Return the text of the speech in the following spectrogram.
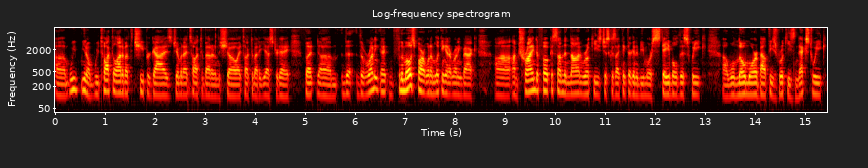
Um, we, you know, we talked a lot about the cheaper guys. Jim and I talked about it on the show. I talked about it yesterday. But um, the the running, uh, for the most part, what I'm looking at at running back, uh, I'm trying to focus on the non rookies just because I think they're going to be more stable this week. Uh, we'll know more about these rookies next week.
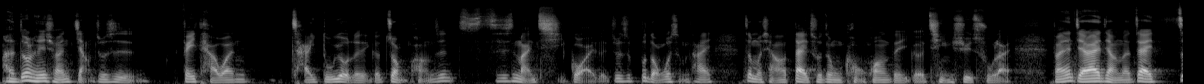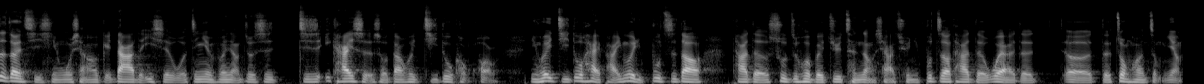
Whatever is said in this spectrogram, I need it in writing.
很多人很喜欢讲，就是非台湾才独有的一个状况，这其实是蛮奇怪的，就是不懂为什么他这么想要带出这种恐慌的一个情绪出来。反正简单来讲呢，在这段期间，我想要给大家的一些我经验分享，就是其实一开始的时候，大家会极度恐慌，你会极度害怕，因为你不知道它的数字会不会继续成长下去，你不知道它的未来的。呃的状况怎么样？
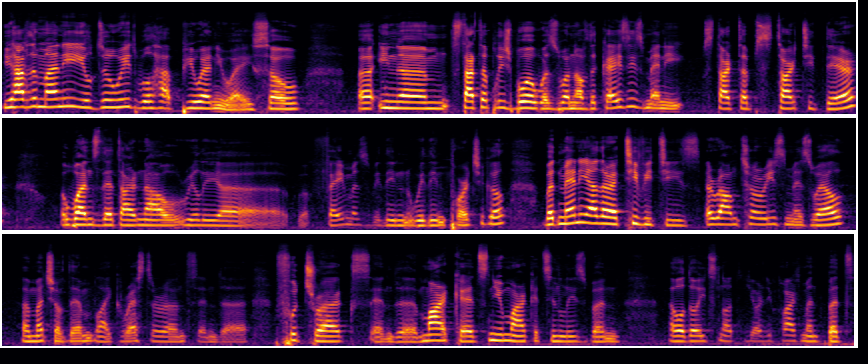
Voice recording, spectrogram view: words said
"You have the money, you'll do it. We'll help you anyway." So. Uh, in um, Startup Lisboa was one of the cases. Many startups started there, uh, ones that are now really uh, famous within within Portugal, but many other activities around tourism as well. Uh, much of them like restaurants and uh, food trucks and uh, markets, new markets in Lisbon. Although it's not your department, but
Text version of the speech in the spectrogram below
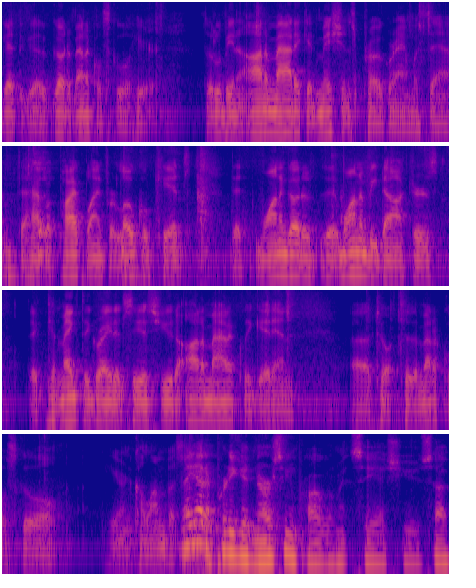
get to go, go to medical school here. So it'll be an automatic admissions program with them to have a pipeline for local kids that want to go to that want to be doctors that can make the grade at CSU to automatically get in uh, to, to the medical school here in Columbus. They got a pretty good nursing program at CSU, so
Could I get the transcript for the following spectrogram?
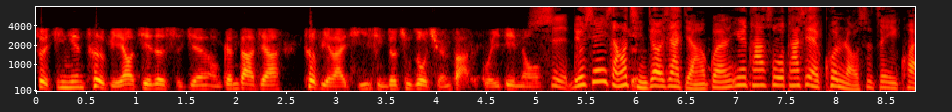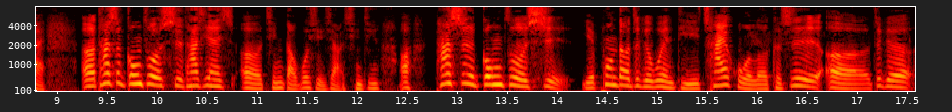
所以今天特别要借这时间哦，跟大家。特别来提醒这著作权法的规定哦。是刘先生想要请教一下检察官，因为他说他现在困扰是这一块。呃，他是工作室，他现在呃，请导播写一下，请听啊，他是工作室也碰到这个问题，拆伙了。可是呃，这个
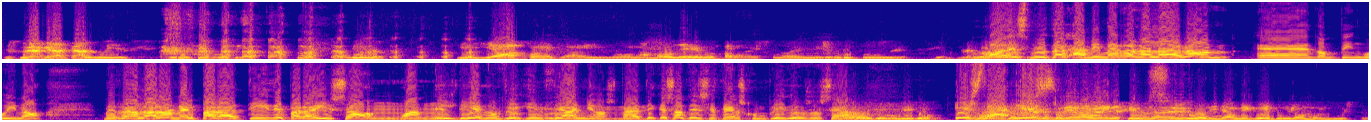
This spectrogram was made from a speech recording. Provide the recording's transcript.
descubría que era calvo y decía. Y ya, joder, claro, y luego la Mode pues, para mí es uno de mis grupos de siempre. No, es brutal. A mí me regalaron, eh, Don Pingüino, me regalaron el para ti de Paraíso Mm, el día que cumplí yo- 15 años. Para ti que solo tienes 15 años cumplidos, o sea... Oh, qué bonito. esta es- que podían haber elegido Sí. del dinámico y tuviera un buen gusto.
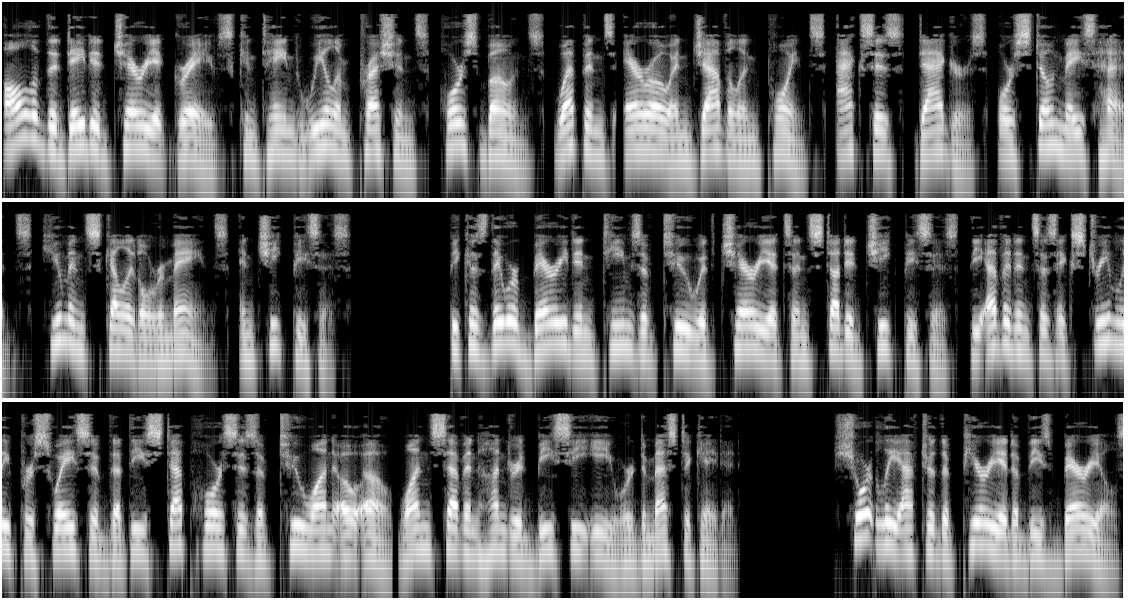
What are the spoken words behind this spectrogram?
All of the dated chariot graves contained wheel impressions, horse bones, weapons arrow and javelin points, axes, daggers, or stone mace heads, human skeletal remains, and cheekpieces. Because they were buried in teams of two with chariots and studded cheekpieces, the evidence is extremely persuasive that these steppe horses of 2100–1700 BCE were domesticated. Shortly after the period of these burials,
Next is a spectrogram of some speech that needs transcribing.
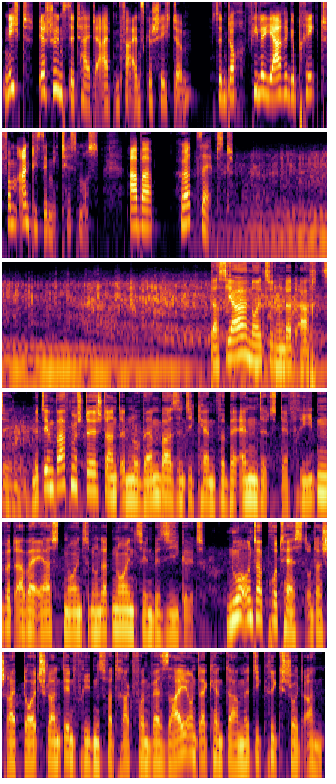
Nicht der schönste Teil der Alpenvereinsgeschichte. Sind doch viele Jahre geprägt vom Antisemitismus. Aber hört selbst. Das Jahr 1918. Mit dem Waffenstillstand im November sind die Kämpfe beendet. Der Frieden wird aber erst 1919 besiegelt. Nur unter Protest unterschreibt Deutschland den Friedensvertrag von Versailles und erkennt damit die Kriegsschuld an.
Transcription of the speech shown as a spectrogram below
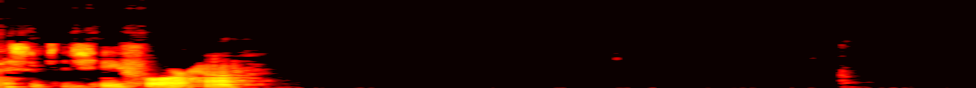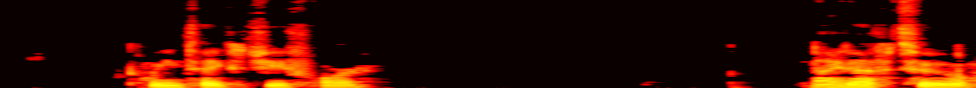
Bishop to g4, huh? Queen takes g4. Knight f2.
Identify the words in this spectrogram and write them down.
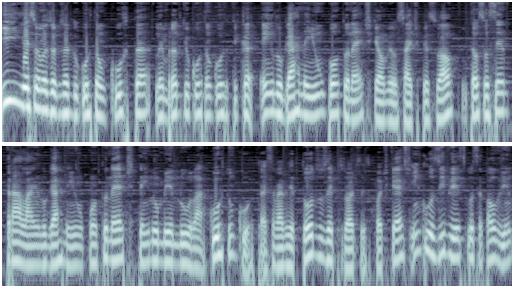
E esse foi mais um episódio do Curtão Curta. Lembrando que o Curtão Curta fica em lugarnenhum.net, que é o meu site pessoal. Então, se você entrar lá em lugarnenhum.net, tem no menu lá, Curta um Curta. Aí você vai ver todos os episódios desse podcast, inclusive esse que você tá ouvindo.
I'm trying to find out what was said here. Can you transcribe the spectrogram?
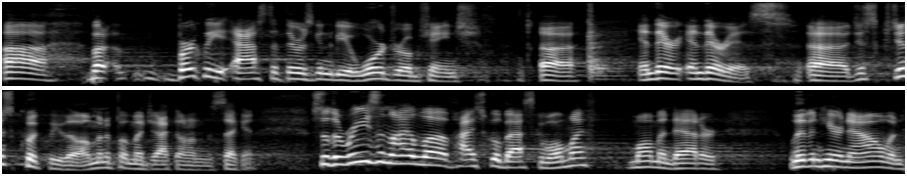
Uh, but Berkeley asked if there was going to be a wardrobe change, uh, and there and there is. Uh, just just quickly though, I'm going to put my jacket on in a second. So the reason I love high school basketball, my mom and dad are living here now, and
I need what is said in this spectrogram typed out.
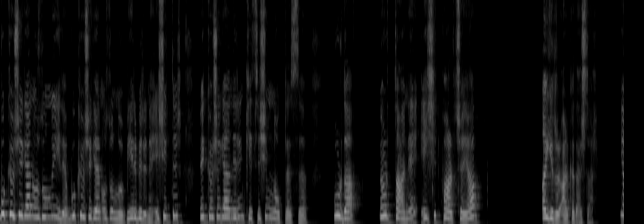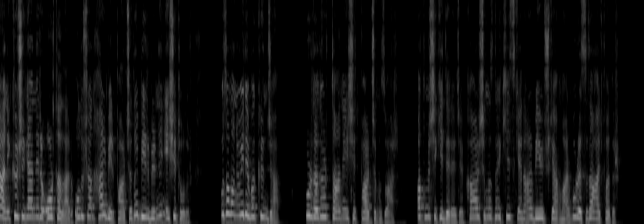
bu köşegen uzunluğu ile bu köşegen uzunluğu birbirine eşittir ve köşegenlerin kesişim noktası burada 4 tane eşit parçaya ayırır arkadaşlar. Yani köşegenleri ortalar oluşan her bir parçada birbirine eşit olur. O zaman öyle bakınca burada 4 tane eşit parçamız var. 62 derece. Karşımızda ikizkenar bir üçgen var. Burası da alfadır.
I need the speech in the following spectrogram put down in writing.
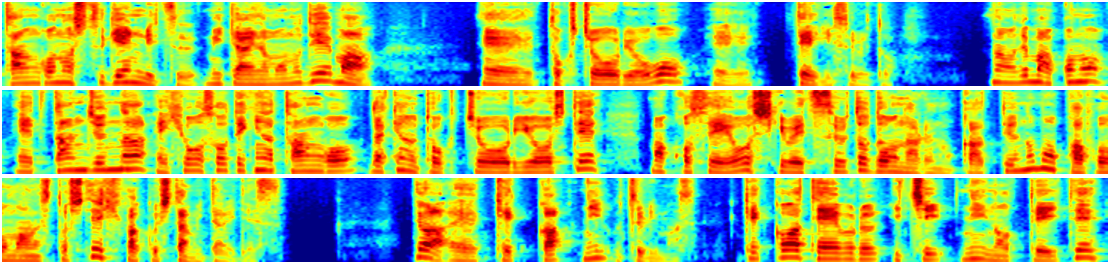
単語の出現率みたいなもので、まあ、えー、特徴量を、え、定義すると。なので、まあこの、え、単純な表層的な単語だけの特徴を利用して、まあ個性を識別するとどうなるのかっていうのもパフォーマンスとして比較したみたいです。では、えー、結果に移ります。結果はテーブル1に載っていて、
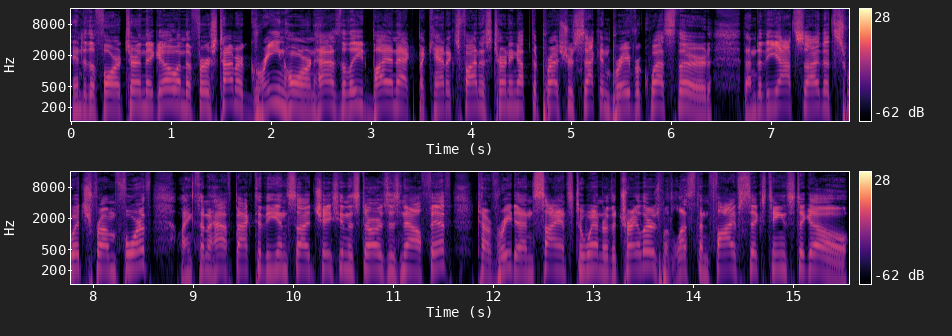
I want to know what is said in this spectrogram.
Into the far turn they go. And the first timer, Greenhorn, has the lead by a neck. Mechanics Finest turning up the pressure second. Brave Request third. Then to the outside, that's Switch from fourth. Length and a half back to the inside. Chasing the Stars is now fifth. Tavrita and Science to win are the trailers with less than five sixteenths to go.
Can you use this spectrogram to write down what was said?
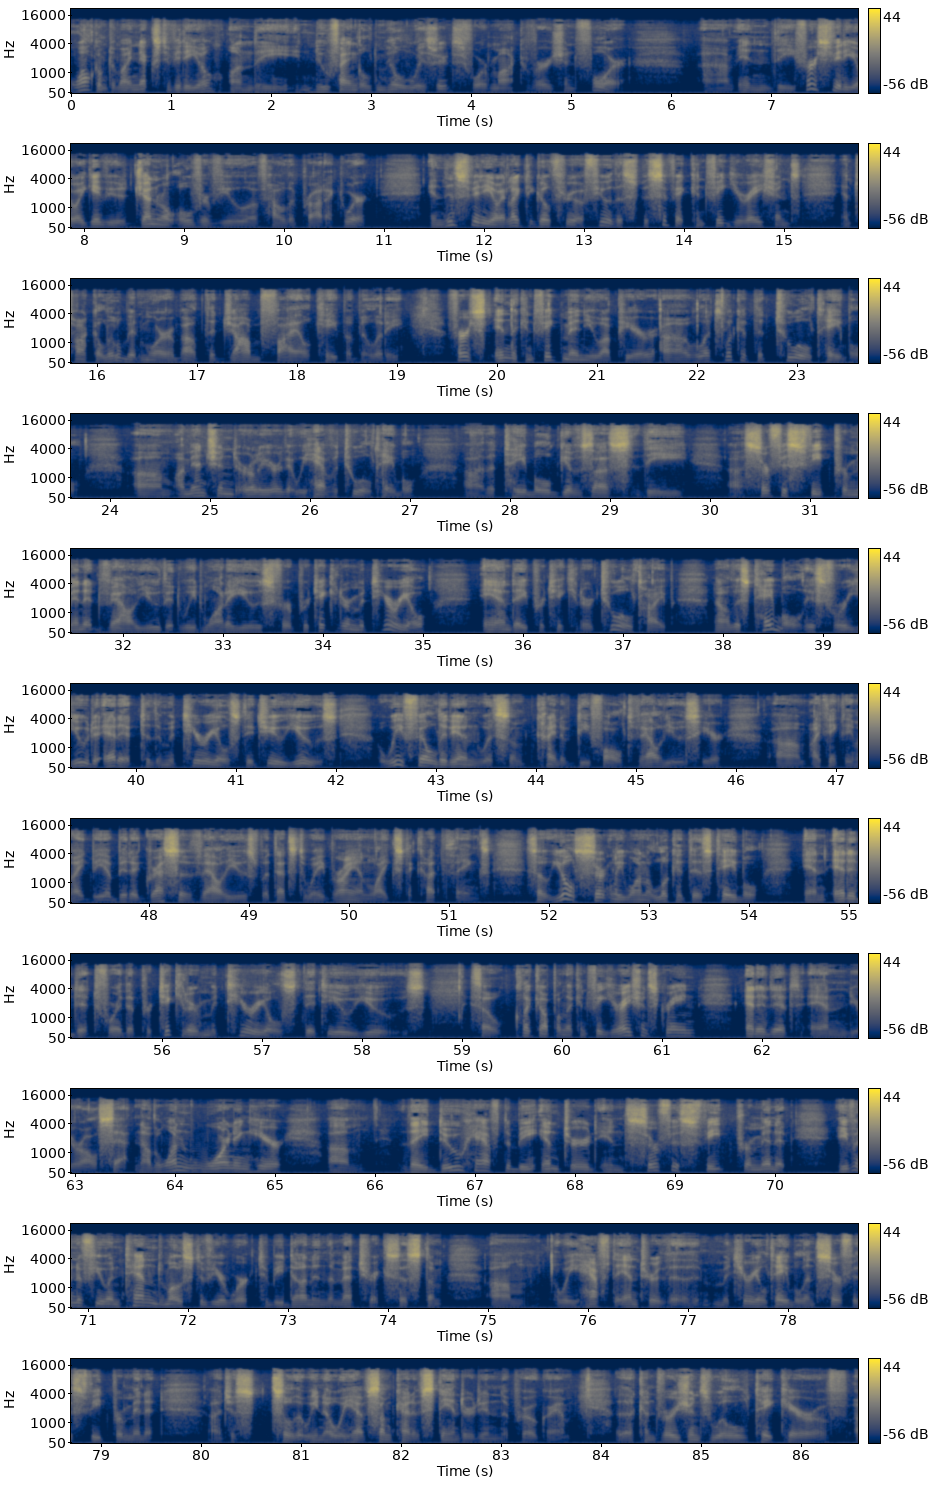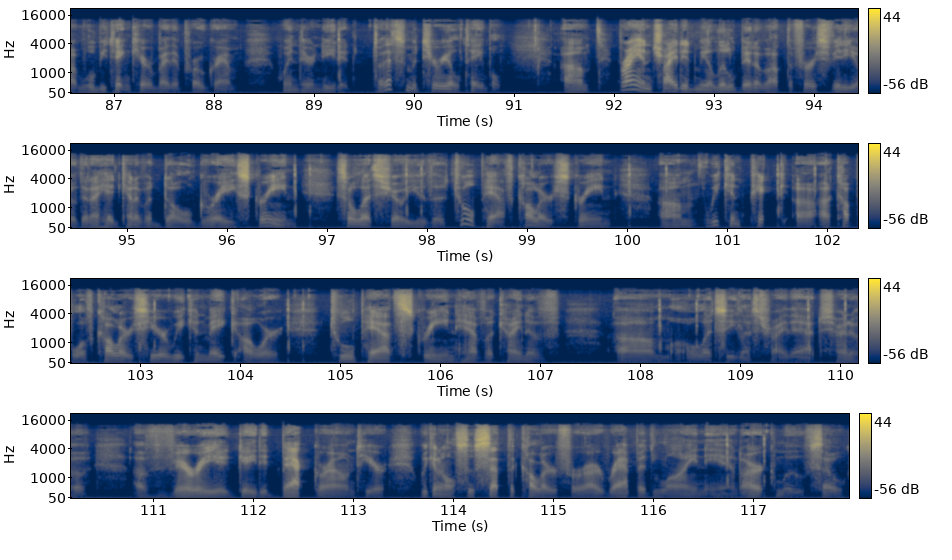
Welcome to my next video on the newfangled mill wizards for Mach version 4. Um, in the first video I gave you a general overview of how the product worked. In this video I'd like to go through a few of the specific configurations and talk a little bit more about the job file capability. First in the config menu up here uh, let's look at the tool table. Um, I mentioned earlier that we have a tool table. Uh, the table gives us the uh, surface feet per minute value that we'd want to use for a particular material and a particular tool type. Now this table is for you to edit to the materials that you use. We filled it in with some kind of default values here. Um, I think they might be a bit aggressive values, but that's the way Brian likes to cut things. So you'll certainly want to look at this table and edit it for the particular materials that you use. So click up on the configuration screen, edit it, and you're all set. Now the one warning here, um, they do have to be entered in surface feet per minute, even if you intend most of your work to be done in the metric system. Um, we have to enter the material table in surface feet per minute. Uh, just so that we know we have some kind of standard in the program. The conversions will take care of uh, will be taken care of by the program when they're needed. So that's the material table. Um, Brian chided me a little bit about the first video that I had kind of a dull gray screen. So let's show you the toolpath color screen. Um, we can pick uh, a couple of colors here. We can make our toolpath screen have a kind of, um, oh, let's see, let's try that, kind of a, a variegated background here. We can also set the color for our rapid line and arc move. So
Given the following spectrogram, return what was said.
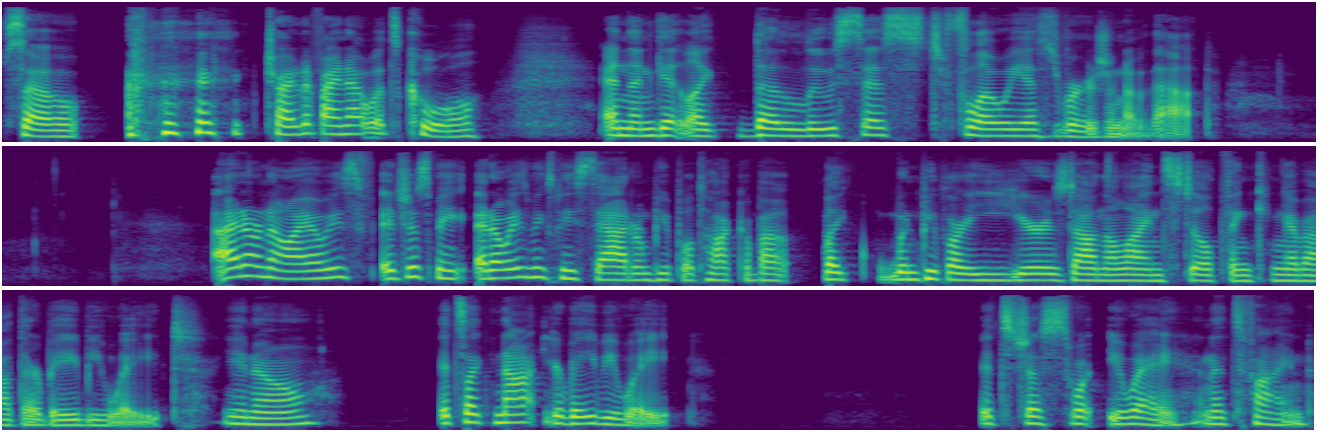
So try to find out what's cool, and then get like the loosest, flowiest version of that. I don't know. I always it just make it always makes me sad when people talk about like when people are years down the line still thinking about their baby weight. You know, it's like not your baby weight. It's just what you weigh, and it's fine.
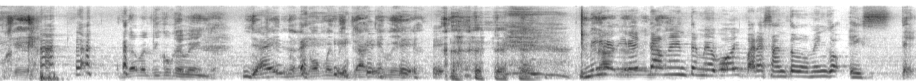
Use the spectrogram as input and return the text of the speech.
Porque. Mira, Bertico que venga. Ya es. No, me invitar que venga. Mira, directamente me voy para Santo Domingo Este.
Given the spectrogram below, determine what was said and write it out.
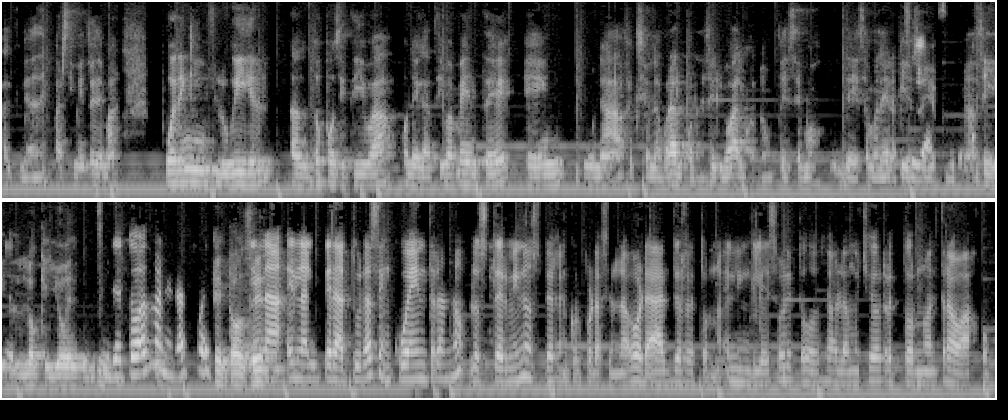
actividades de esparcimiento y demás, pueden influir tanto positiva o negativamente en una afección laboral, por decirlo algo, ¿no? Pensemos de esa manera, pienso yo, así, lo que yo entendí. de todas maneras, pues, Entonces, en, la, en la literatura se encuentran, ¿no? Los términos de reincorporación laboral, de retorno, en inglés sobre todo se habla mucho de retorno al trabajo.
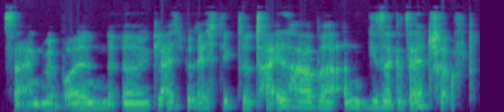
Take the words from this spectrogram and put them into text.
sein. Wir wollen äh, gleichberechtigte Teilhabe an dieser Gesellschaft.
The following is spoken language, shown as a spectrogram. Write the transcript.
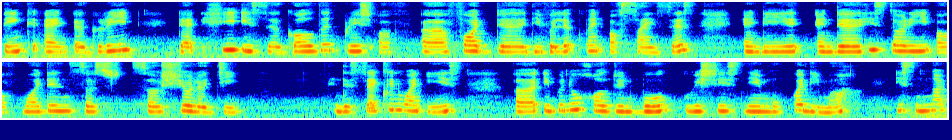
think and agree that he is a golden bridge of uh, for the development of sciences and the and the history of modern soci- sociology. And the second one is uh, Ibn Khaldun book, which is named Muqaddimah, is not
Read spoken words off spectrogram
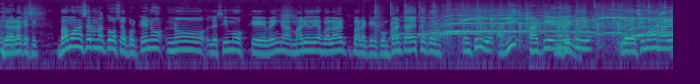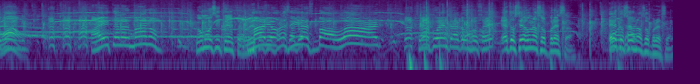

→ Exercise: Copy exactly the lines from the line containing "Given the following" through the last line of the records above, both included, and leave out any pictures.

→ Solved exercise:
Given the following spectrogram, return what was said.
So try to find out what's cool, and then get like the loosest, flowiest version of that. I don't know. I always it just make it always makes me sad when people talk about like when people are years down the line still thinking about their baby weight. You know, it's like not your baby weight. It's just what you weigh, and it's fine.
Use the spectrogram as input and return the text of the speech.
Porque. Mira, Bertico que venga. Ya es. No, me invitar que venga. Mira, directamente me voy para Santo Domingo Este.
Given the spectrogram below, determine what was said and write it out.
actividades de esparcimiento y demás, pueden influir tanto positiva o negativamente en una afección laboral, por decirlo algo, ¿no? Pensemos de esa manera, pienso yo, así, lo que yo entendí. de todas maneras, pues, Entonces, en, la, en la literatura se encuentran, ¿no? Los términos de reincorporación laboral, de retorno, en inglés sobre todo se habla mucho de retorno al trabajo.
Take the words from this spectrogram and put them into text.
sein. Wir wollen äh, gleichberechtigte Teilhabe an dieser Gesellschaft.
The following is spoken language, shown as a spectrogram. Write the transcript.
think and agree that he is a golden bridge of uh, for the development of sciences and the and the history of modern soci- sociology. And the second one is uh, Ibn Khaldun book, which is named Muqaddimah, is not
Read spoken words off spectrogram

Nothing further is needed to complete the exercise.